But of course that’s not the reality of the situation. Of course my sister was the same girl who plotted escaping home with her quiet, nerdy brother — just with more experience, an adult’s understanding of the childhood pain she carried with her for her entire life. When I think about what my sister went through in her too-brief life, I’m stunned by her strength and the realization of how much she loved people, how much she sought love and acceptance. And it breaks my heart that I realized that only now, when it’s too late to do anything with that knowledge.
Like all of us, my sister had mental health issues that had been inherited by our biological mother. Unlike me, though, she still lived in the heart of Baltimore City where these issues are largely unrecognized and go untreated. When she tried to talk to her friends about them, they would tell her that she was “making things up” or that she just had to think about her problems the right way to see how ridiculous an idea it was to have “anxiety disorder”. Over time, my sister learned to nurse her issues silently and even when asked she would be reluctant to talk about it. She had to bear the burden of her own faulty brain while stepping up to be strong for everyone around her.

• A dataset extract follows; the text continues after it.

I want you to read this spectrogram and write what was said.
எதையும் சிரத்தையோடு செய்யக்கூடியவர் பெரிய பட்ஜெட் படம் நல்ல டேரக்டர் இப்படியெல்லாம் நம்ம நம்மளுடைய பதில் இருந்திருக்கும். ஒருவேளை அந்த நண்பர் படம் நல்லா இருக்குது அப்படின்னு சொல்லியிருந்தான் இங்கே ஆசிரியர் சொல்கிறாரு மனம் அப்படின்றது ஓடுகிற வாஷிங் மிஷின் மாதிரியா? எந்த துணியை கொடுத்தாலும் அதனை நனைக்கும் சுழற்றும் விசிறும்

She worked so hard to clean and care for my mother, who only gave her scorn in response; she tried hard to provide a good life for her oldest son, even though his mental health issues will make it extremely challenging; she had to fight an uncaring bureaucracy for any help she could get, even though she had been punished for having such a hard time by losing her two youngest children to foster care.

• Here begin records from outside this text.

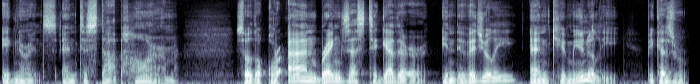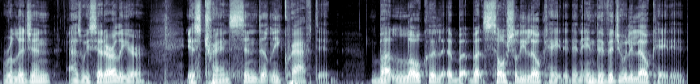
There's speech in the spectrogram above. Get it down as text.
ignorance and to stop harm. So the Quran brings us together individually and communally because religion, as we said earlier, is transcendently crafted, but local, but, but socially located and individually located.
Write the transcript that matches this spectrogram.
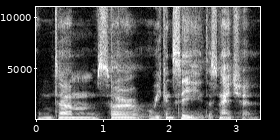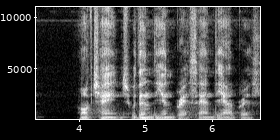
And um, so we can see this nature of change within the in breath and the out breath.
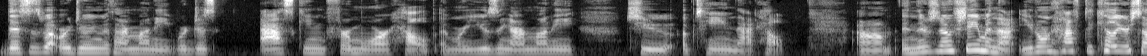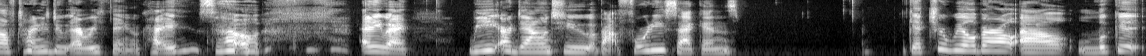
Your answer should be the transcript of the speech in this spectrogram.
this is what we're doing with our money. We're just asking for more help and we're using our money to obtain that help. Um, and there's no shame in that. You don't have to kill yourself trying to do everything, okay? So, anyway, we are down to about 40 seconds. Get your wheelbarrow out, look at,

Thinking about what my sister had to go through, it’s no wonder that she turned to drugs when she did — and that it was so hard to kick the habit whenever she tried. The comforting oblivion of being too intoxicated to think or feel is an extremely tempting one, especially when just piecing together a life for yourself is so hard and thankless. Still, she knew that she needed to stop for the sake of her children. The fact that she ultimately failed is a tragedy, but it is not one of personal deficiency. She needed a support network that believed in her and worked to validate her experience, one that would give her hope that she could still live a happy life. In the depths of depression surrounded by the craziness of the inner city, something like that can feel as impossible as flying to Mars.

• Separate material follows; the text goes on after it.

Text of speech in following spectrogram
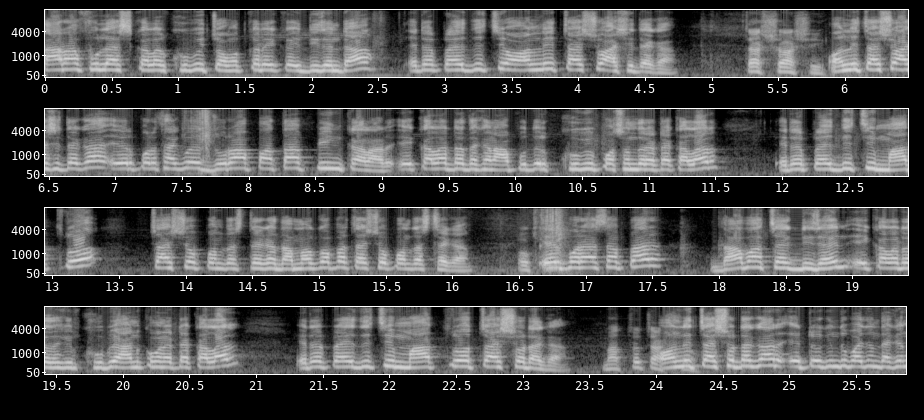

Still, she stayed. She stayed because she was the only one who could care for my mother, an exceedingly difficult woman who pushes away anyone who gets close enough to help her. She stayed because her children needed her, and she tried to get clean for them. She fought and fought and fought until she couldn’t any more; but she never gave up. She gave her family everything she had and then some; she hid how much it hurt when she was told again and again that it wasn’t enough.
At last, her pain is over. Her struggle has ended. I wish this wasn’t the way it happened, and I’ll regret not doing more to do right by her for the rest of my life. The only way I can prove how sorry I am is by being as strong as she was, as giving and hopeful and tenacious. She eventually fell to her demons, but she never stopped fighting them. I can’t either.
Because of my sister, I will run away from my fights much less often. Standing my ground and fighting my battles is the legacy she left with me with. For that, I sincerely thank her.